Edinburgh Festival Fringe: All the signs are pointing to a full-scale return – Brian Ferguson
After a week dominated by announcements about the Edinburgh Festival Fringe, it felt like a good time to take stock of the recovery of the event and the city’s wider cultural celebration ahead of one of the most important seasons in its history.
More than 500 shows were announced by different venues and the Fringe Society over several bewildering days, taking the overall tally for this year to nearly 800, spread across 103 venues.
Comparisons are inevitable.
Earlier this month, the Edinburgh International Festival announced a 75th anniversary programme which will see 87 events staged across 14 venues.
But the true scale of the return of the Fringe, which also dates back to 1947, is not likely to become clear until July, when its own programme is published.
By the time the Fringe drew to a close last year, 528 in-person shows had been staged.
The question for many Fringe-watchers is whether this year’s event will bear a closer resemblance to the record-breaking 2019 incarnation than the one which re-emerged tentatively in 2021. All my instincts point towards the former.
The Fringe Society has had a love-hate affair in modern times with the key numbers at the heart of the event.
They are not the be all and end all, but they do provide a crucial context for how the event is seen in Edinburgh and around the world.
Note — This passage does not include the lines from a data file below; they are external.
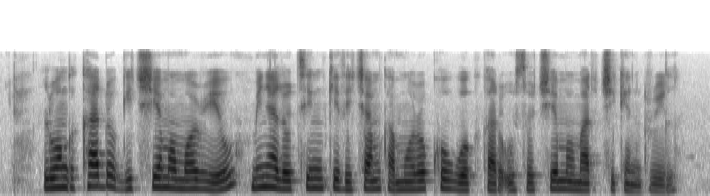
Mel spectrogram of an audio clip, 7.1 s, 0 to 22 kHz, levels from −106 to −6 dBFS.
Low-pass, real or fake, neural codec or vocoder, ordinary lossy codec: 7.2 kHz; real; none; none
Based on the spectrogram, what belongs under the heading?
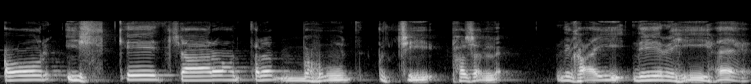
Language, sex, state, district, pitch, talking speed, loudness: Hindi, male, Rajasthan, Jaipur, 190 Hz, 90 wpm, -12 LUFS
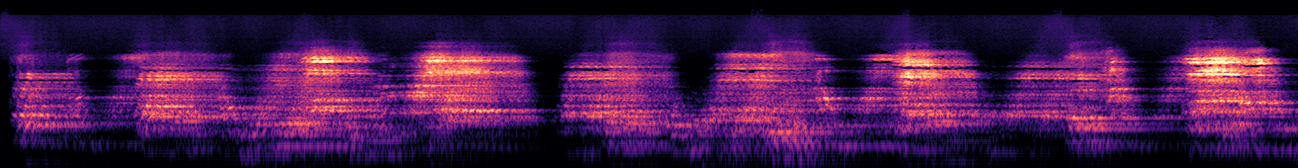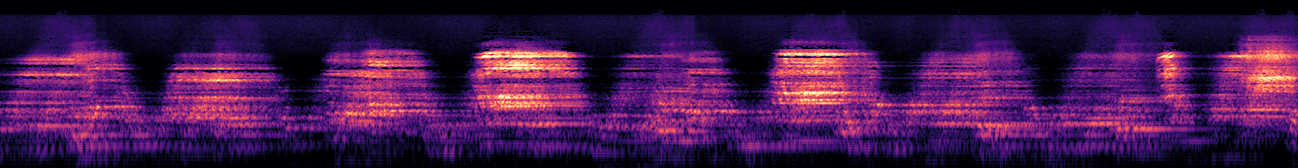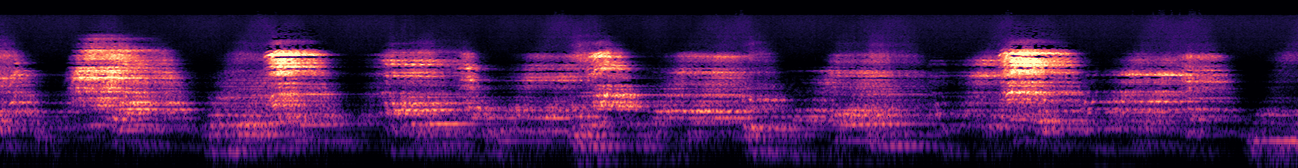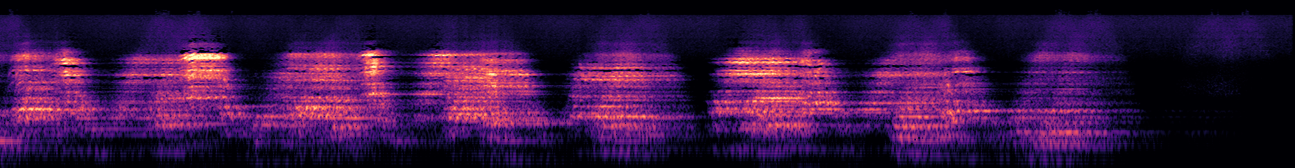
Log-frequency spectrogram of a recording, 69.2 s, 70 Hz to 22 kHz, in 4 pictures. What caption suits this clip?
alien corridors
a lo fi trundle down the corridor of an 50s alien vessel.
50s, alien, alien-effects, alien-fx, b-movie, drone, lo-fi, sci-fi, spaceship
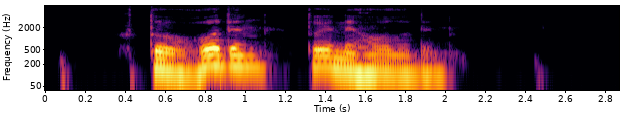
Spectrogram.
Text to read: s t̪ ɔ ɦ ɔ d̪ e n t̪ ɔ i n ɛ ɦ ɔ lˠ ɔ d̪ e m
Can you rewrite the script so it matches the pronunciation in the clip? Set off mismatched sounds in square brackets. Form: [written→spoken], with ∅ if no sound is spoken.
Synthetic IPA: [s→x] t̪ ɔ ɦ ɔ d̪ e n t̪ ɔ [i→j] n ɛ ɦ ɔ lˠ ɔ d̪ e [m→n]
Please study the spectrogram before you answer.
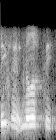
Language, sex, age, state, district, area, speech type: Hindi, male, 18-30, Uttar Pradesh, Ghazipur, rural, conversation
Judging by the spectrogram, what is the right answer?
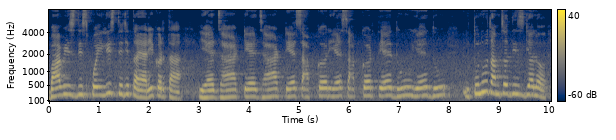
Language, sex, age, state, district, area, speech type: Goan Konkani, female, 45-60, Goa, Murmgao, rural, spontaneous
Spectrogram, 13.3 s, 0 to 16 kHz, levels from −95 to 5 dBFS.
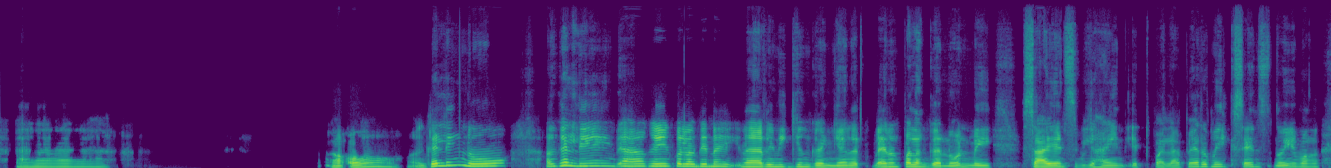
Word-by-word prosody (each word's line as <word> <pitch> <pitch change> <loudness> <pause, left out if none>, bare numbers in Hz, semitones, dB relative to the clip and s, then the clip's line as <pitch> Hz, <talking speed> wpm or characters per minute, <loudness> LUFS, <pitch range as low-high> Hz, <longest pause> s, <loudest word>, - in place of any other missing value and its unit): Ah. 155 0 -8 2.2
Oo 135 +3 +3 0.5
ang - - -7
galing 280 +7 +4
'no, 235 +2 +4 0.4
ang - - 0
galing, 250 -3 +2 0.3
ah, 220 0 +3
ngayon 225 0 +4
ko - - +4
lang 215 -2 +4
din 210 -1 +2
nai 205 -1 0 0.2
narinig 180 -2 +3
yung 170 -2 -3
ganyan 140 -2 +1
at 145 - -6
meron 175 +1 +2
palang 175 -2 +4
ganun 130 +3 +2
may 145 -1 +1 0.5
science 155 0 +5
behind 145 -1 -4
it 145 - -13
pala. 120 +1 -4
Pero 185 +2 -1
makes 195 -2 -6
sense 170 0 -3
no 130 - -2
yung 165 +3 -4
mga 160 0 -8
165 Hz, 140 wpm, -20 LUFS, 150-210 Hz, 2.2 s, science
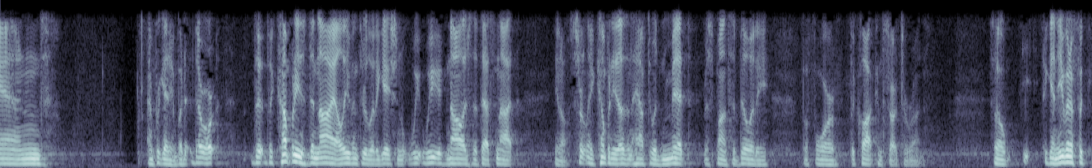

As the Fringe entered a new era in 1999 with a new director, Paul Gudgin, he was overseeing an event boasting 1,309 shows across 167 venues.
By 2009, when the Fringe Society’s first chief executive, Kath Mainland, was in charge, it had expanded to 2,098 shows in 265 venues.
The last pre-pandemic Fringe saw the chief executive Shona McCarthy unveil a programme encompassing 3,841 shows in 323 venues.
The more telling figures for many are the overall audience size, which topped one million in 2003, reached two million in 2014 and broke the three million barrier in 2019.
There will be an inevitable focus on how many shows and venues will end up in the programme, with further announcements expected in early May and June ahead of an official launch in July.
While it would be a surprise if this year’s numbers return to 2019’s levels, the early signs are that it will feel very much feel like the last full-scale one.
Major venues are returning with similar levels of programming, across a Fringe landscape which does not appear to be either radically different or scaled back. The biggest uncertainty may be where audiences are going to come from.
One of the main downsides of the Fringe in the modern era is that it has increasingly focused on Edinburgh University’s heartland and the Old Town. While tourism numbers also increasing year-on-year to major attractions in the same area, growing pains were increasingly being felt in the city centre.
Anyone who has attempted to travel through Edinburgh city centre recently, particularly on public transport, may well wonder how it will cope with the return of a large-scale festival season, given the amount of construction work ongoing. It’s probably my biggest concern.
But after two years of Covid restrictions impacting on the city centre, the benefits the festivals will undoubtedly bring to the city may well be worth the disruption for many.